* TASK: Only the lines from the one with "Convert the speech" to the end of the data, both ends included, should be output, exactly as they stand and without pictures.

==========

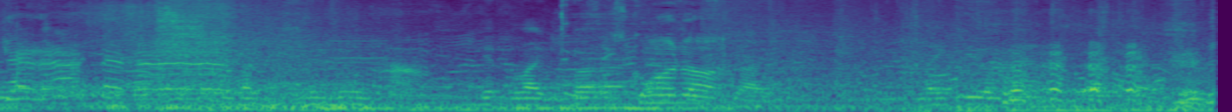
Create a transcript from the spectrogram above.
Get out after him! Like this video. Hit the like button. What's going on? Thank you.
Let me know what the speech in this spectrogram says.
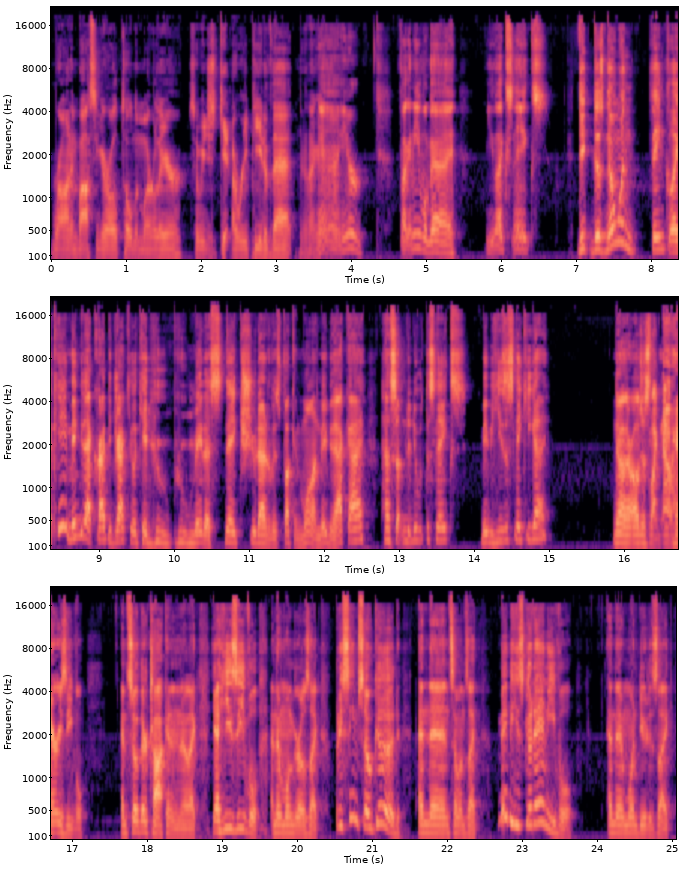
Ron and Bossy Girl told him earlier. So we just get a repeat of that. And they're like, eh, you're fucking evil guy. You like snakes. Did, does no one think like, hey, maybe that crappy Dracula kid who who made a snake shoot out of his fucking wand, maybe that guy has something to do with the snakes? Maybe he's a snaky guy? No, they're all just like, no, Harry's evil. And so they're talking and they're like, yeah, he's evil. And then one girl's like, but he seems so good. And then someone's like, maybe he's good and evil. And then one dude is like,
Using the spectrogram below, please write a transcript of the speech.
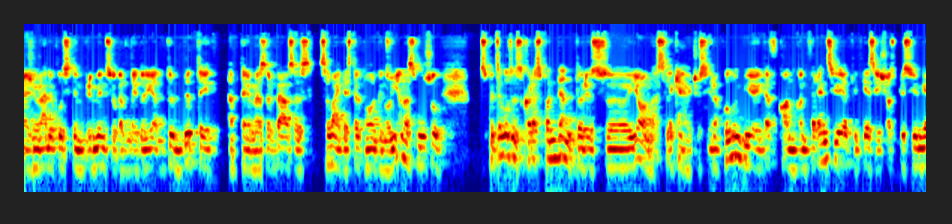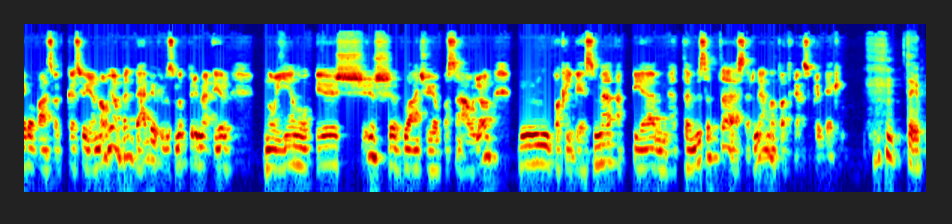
Aš žinių radio klausytėm priminsiu, kad laidoje du bitai aptarėme svarbiausias savaitės technologijų naujienas. Mūsų specialusis korespondentorius e, Jonas Lekevičius yra Kolumbijoje DEFCON konferencijoje, tai tiesiai iš jos prisijungė papasakoti, kas joje naujo, bet be abejo, kaip visuomet turime ir naujienų iš, iš plačiojo pasaulio. Mm, pakalbėsime apie meta visatas, ar ne? Nuo to tikriausiai pradėkime. Taip,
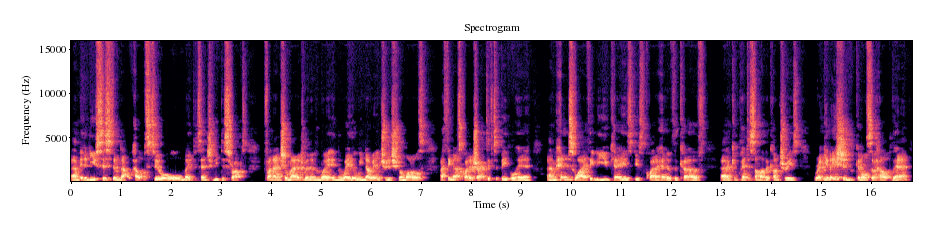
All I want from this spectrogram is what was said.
um, in a new system that helps to or, or may potentially disrupt financial management in the way in the way that we know it in traditional models. I think that's quite attractive to people here. Um, hence why I think the UK is, is quite ahead of the curve uh, compared to some other countries regulation can also help there.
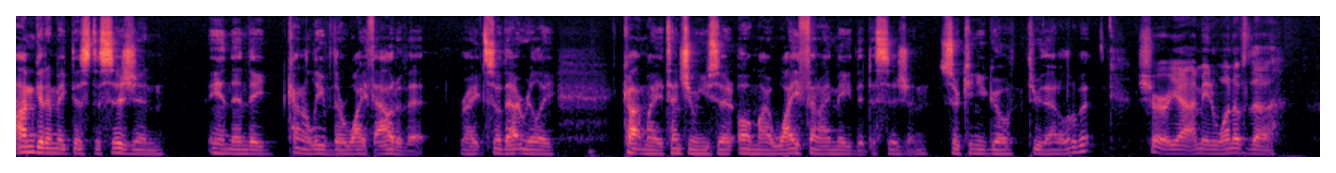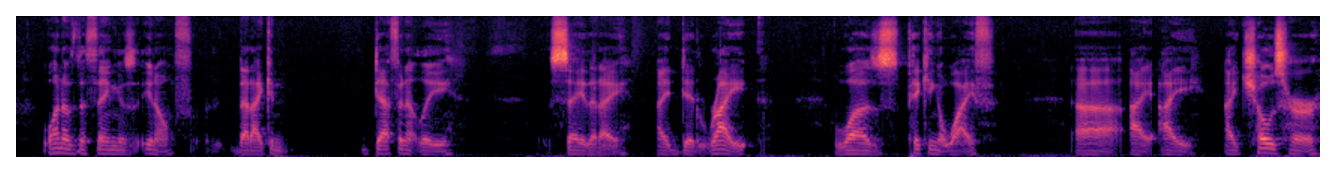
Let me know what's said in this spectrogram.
I'm gonna make this decision, and then they kind of leave their wife out of it, right? So that really caught my attention when you said, "Oh, my wife and I made the decision." So can you go through that a little bit? Sure. Yeah. I mean, one of the one of the things you know that I can definitely say that I I did right was picking a wife. Uh, I I I chose her.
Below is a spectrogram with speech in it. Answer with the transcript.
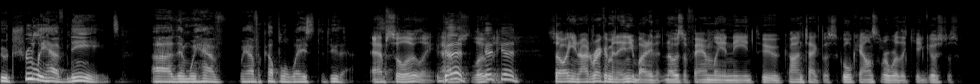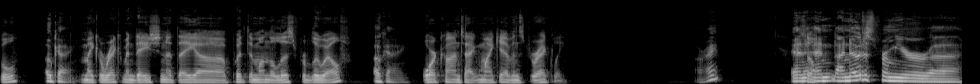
who truly have needs, uh, then we have we have a couple of ways to do that. Absolutely. Good, Absolutely. good, good. So, you know, I'd recommend anybody that knows a family in need to contact the school counselor where the kid goes to school. Okay. Make a recommendation that they uh, put them on the list for Blue Elf Okay. or contact Mike Evans directly. All right. And So- and I noticed from your uh,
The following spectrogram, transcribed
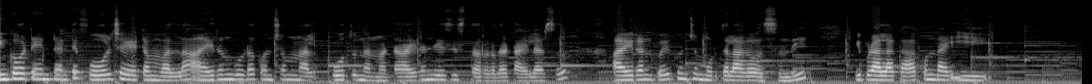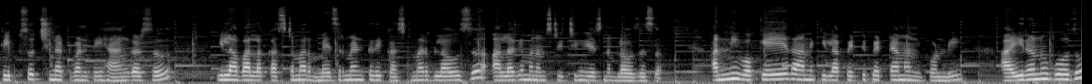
ఇంకోటి ఏంటంటే ఫోల్డ్ చేయటం వల్ల ఐరన్ కూడా కొంచెం నల్ పోతుందన్నమాట. ఐరన్ చేసి ఇస్తారు కదా టైలర్స్. ఐరన్ పోయి కొంచెం ముడతలాగా వస్తుంది. ఇప్పుడు అలా కాకుండా ఈ క్లిప్స్ వచ్చినటువంటి హ్యాంగర్స్ ఇలా వాళ్ళ కస్టమర్ మెజర్మెంట్ది కస్టమర్ బ్లౌజ్ అలాగే మనం స్టిచ్చింగ్ చేసిన బ్లౌజెస్. అన్నీ ఒకే దానికి ఇలా పెట్టి పెట్టామనుకోండి ఐరన్ పోదు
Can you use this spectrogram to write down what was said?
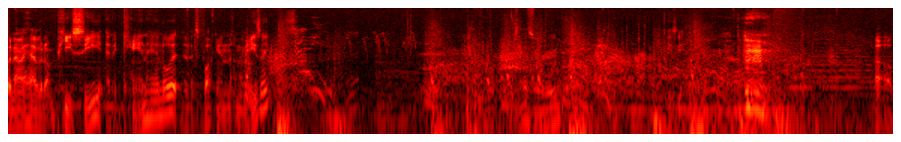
but now I have it on PC and it can handle it, and it's fucking amazing. That's rude. Easy. uh oh.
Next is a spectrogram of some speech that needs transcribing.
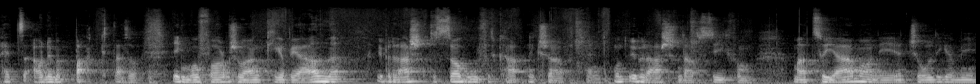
hat es auch nicht mehr gepackt. Also irgendwo Formschwankungen bei allen. Überraschend, dass so viele nicht geschafft haben. Und überraschend auch der Sieg von Matsuyama. Und ich entschuldige mich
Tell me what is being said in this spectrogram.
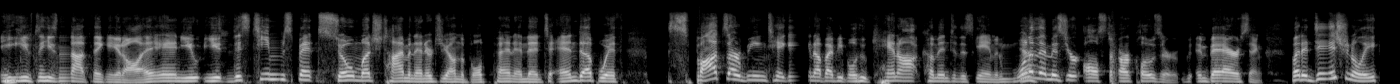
He, he's- he's not thinking at all. And you you this team spent so much time and energy on the bullpen, and then to end up with spots are being taken up by people who cannot come into this game. And one Yeah. of them is your all-star closer. Embarrassing. But additionally,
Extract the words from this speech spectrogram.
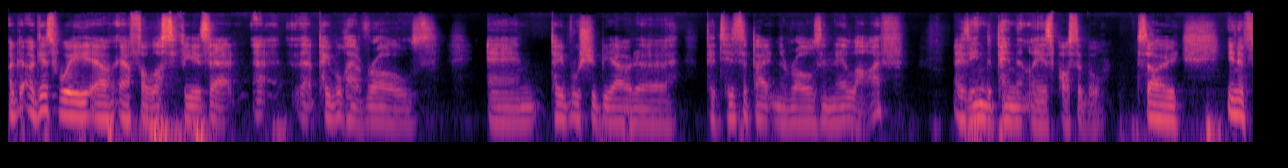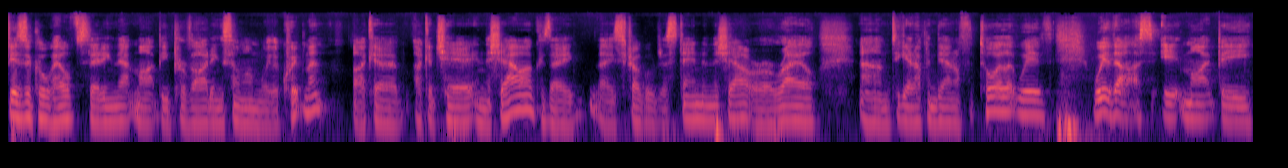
I, I guess we our, our philosophy is that uh, that people have roles, and people should be able to participate in the roles in their life as independently as possible. So, in a physical health setting, that might be providing someone with equipment, like a like a chair in the shower because they they struggle to stand in the shower, or a rail um, to get up and down off the toilet with. With us, it might be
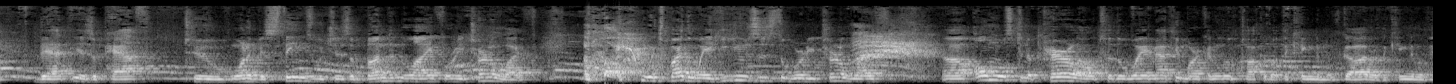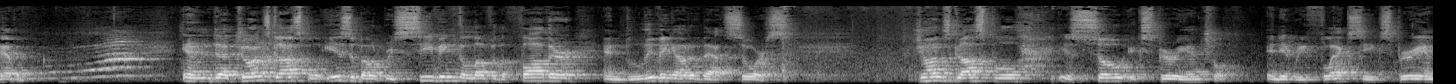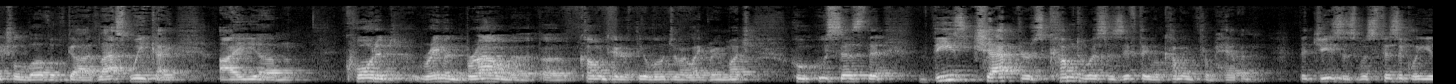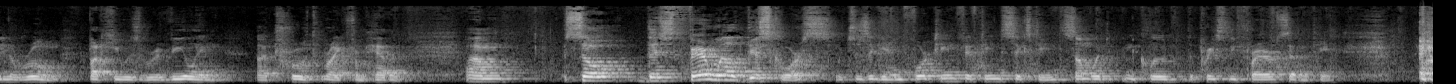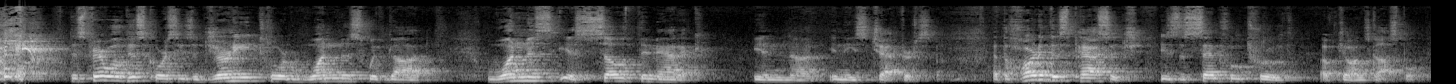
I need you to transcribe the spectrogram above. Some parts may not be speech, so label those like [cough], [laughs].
that is a path to one of his themes, which is abundant life or eternal life. [coughs] which, by the way, he uses the word eternal life uh, almost in a parallel to the way Matthew, Mark, and Luke talk about the kingdom of God or the kingdom of heaven. And uh, John's gospel is about receiving the love of the Father and living out of that source. John's gospel is so experiential and it reflects the experiential love of God. Last week I, I um, quoted Raymond Brown, a, a commentator theologian I like very much, who, who says that these chapters come to us as if they were coming from heaven. That Jesus was physically in the room, but he was revealing a truth right from heaven. Um, so, this farewell discourse, which is again 14, 15, 16, some would include the priestly prayer of 17. [coughs] this farewell discourse is a journey toward oneness with God. Oneness is so thematic in, uh, in these chapters. At the heart of this passage is the central truth of John's Gospel.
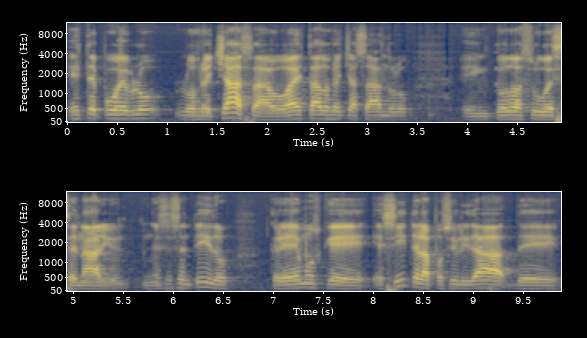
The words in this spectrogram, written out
este pueblo lo rechaza o ha estado rechazándolo en todo su escenario. En ese sentido, creemos que existe la posibilidad de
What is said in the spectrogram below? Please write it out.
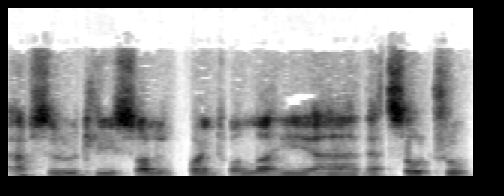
Absolutely solid point, wallahi. Uh, that's so true.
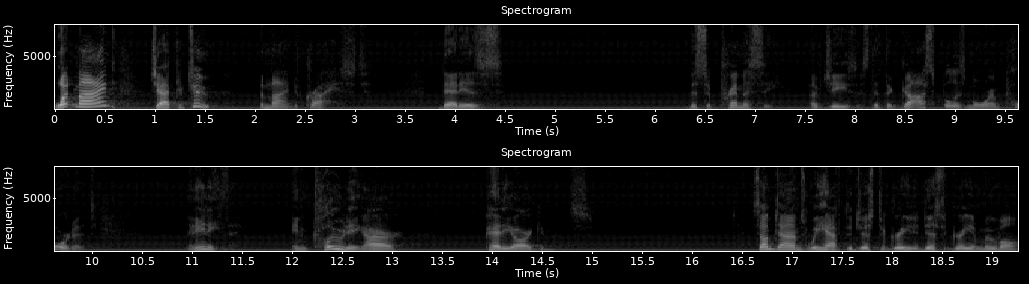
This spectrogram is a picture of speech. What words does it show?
What mind? Chapter 2, the mind of Christ. That is the supremacy of Jesus, that the gospel is more important than anything, including our petty arguments. Sometimes we have to just agree to disagree and move on.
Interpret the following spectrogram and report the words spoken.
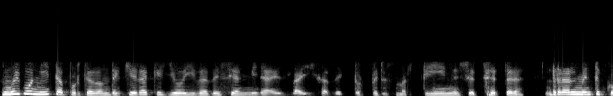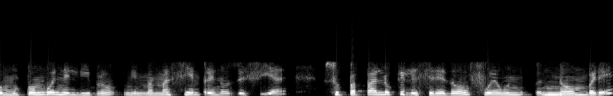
muy bonita porque a donde quiera que yo iba decían, mira, es la hija de Héctor Pérez Martínez, etcétera. Realmente como pongo en el libro, mi mamá siempre nos decía, su papá lo que les heredó fue un nombre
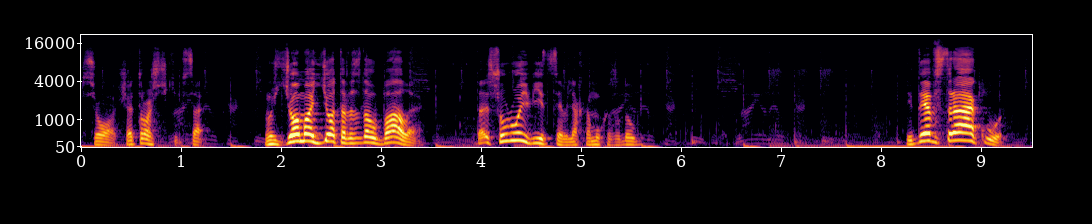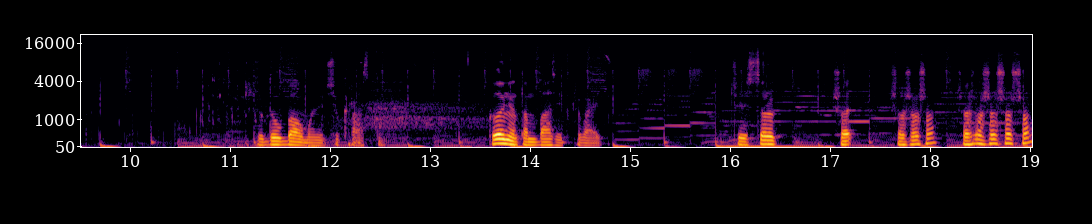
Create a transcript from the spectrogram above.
Все, ще трошечки, все. Ну йо-майо, та ви задовбали. Та шуруй від це, бляха-муха, задовб. Іде в страку! Задовбав мене всю красти. Коли в нього там база відкривається? Через 40. Що? Що, що, що? Що, що, що, що, що?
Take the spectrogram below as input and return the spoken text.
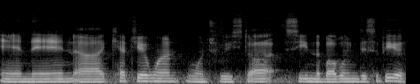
and then uh, catch you once we start seeing the bubbling disappear.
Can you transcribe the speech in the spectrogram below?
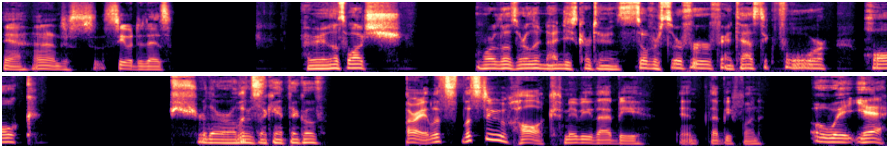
Yeah, I don't know, just see what it is. I mean, let's watch more of those early 90s cartoons Silver Surfer, Fantastic Four, Hulk. Sure, there are others I can't think of. All right, let's let's do Hulk. Maybe that'd be and that'd be fun. Oh, wait, yeah.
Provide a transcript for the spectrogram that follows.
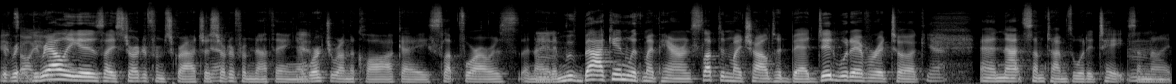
the, re- the reality is, I started from scratch. I yeah. started from nothing. Yeah. I worked around the clock. I slept four hours a night. Mm. I moved back in with my parents. Slept in my childhood bed. Did whatever it took. Yeah. And that's sometimes what it takes. Mm. And I,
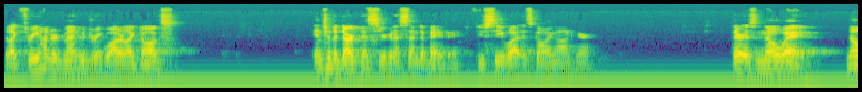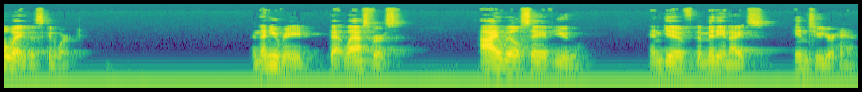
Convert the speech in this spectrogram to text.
You're like 300 men who drink water like dogs. Into the darkness, you're going to send a baby. Do you see what is going on here? There is no way, no way this can work. And then you read that last verse I will save you and give the Midianites into your hand.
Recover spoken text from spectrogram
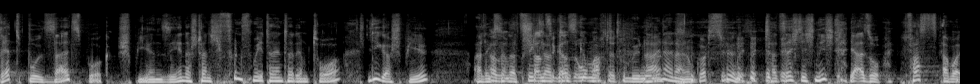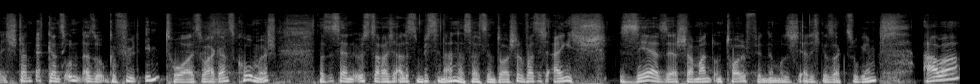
Red Bull Salzburg spielen sehen. Da stand ich fünf Meter hinter dem Tor, Ligaspiel. Alexander Also, Zickler standst hat ganz das oben gemacht. auf der Tribüne, Nein, ne? nein, nein, um Gottes Willen. Tatsächlich nicht. Ja, also fast, aber ich stand ganz unten, also gefühlt im Tor. Es war ganz komisch. Das ist ja in Österreich alles ein bisschen anders als in Deutschland, was ich eigentlich sehr, sehr charmant und toll finde, muss ich ehrlich gesagt zugeben. Aber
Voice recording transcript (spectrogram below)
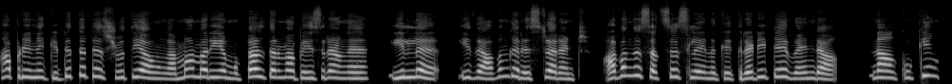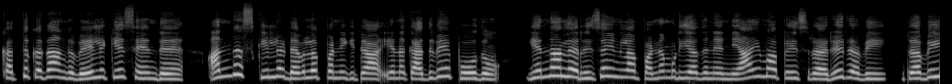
அப்படின்னு கிட்டத்தட்ட ஸ்ருதி அவங்க அம்மா மாதிரியே முட்டாள்தனமா பேசுறாங்க. இல்ல இது அவங்க ரெஸ்டாரண்ட். அவங்க சக்சஸ்ல எனக்கு கிரெடிட்டே வேண்டாம். நான் குக்கிங் கத்துக்க தான் அங்க வேலைக்கே சேர்ந்தேன். அந்த ஸ்கில்ல டெவலப் பண்ணிக்கிட்டா எனக்கு அதுவே போதும். என்னால ரிசைன்லாம் பண்ண முடியாதுன்னு நியாயமா பேசுறாரு ரவி. ரவி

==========

* EXPECTED ANSWER:
Convert the speech in this spectrogram to text.
You're like 300 men who drink water like dogs. Into the darkness, you're going to send a baby. Do you see what is going on here? There is no way, no way this can work. And then you read that last verse I will save you and give the Midianites into your hand.
Recover spoken text from spectrogram
Red Bull Salzburg spielen sehen. Da stand ich fünf Meter hinter dem Tor, Ligaspiel. Alexander Also, Zickler standst hat ganz das oben gemacht. auf der Tribüne, Nein, ne? nein, nein, um Gottes Willen. Tatsächlich nicht. Ja, also fast, aber ich stand ganz unten, also gefühlt im Tor. Es war ganz komisch. Das ist ja in Österreich alles ein bisschen anders als in Deutschland, was ich eigentlich sehr, sehr charmant und toll finde, muss ich ehrlich gesagt zugeben. Aber
Voice recording transcript (spectrogram below)
அப்படின்னு கிட்டத்தட்ட ஸ்ருதி அவங்க அம்மா மாதிரியே முட்டாள்தனமா பேசுறாங்க. இல்ல இது அவங்க ரெஸ்டாரண்ட். அவங்க சக்சஸ்ல எனக்கு கிரெடிட்டே வேண்டாம். நான் குக்கிங் கத்துக்க தான் அங்க வேலைக்கே சேர்ந்தேன். அந்த ஸ்கில்ல டெவலப் பண்ணிக்கிட்டா எனக்கு அதுவே போதும். என்னால ரிசைன்லாம் பண்ண முடியாதுன்னு நியாயமா பேசுறாரு ரவி. ரவி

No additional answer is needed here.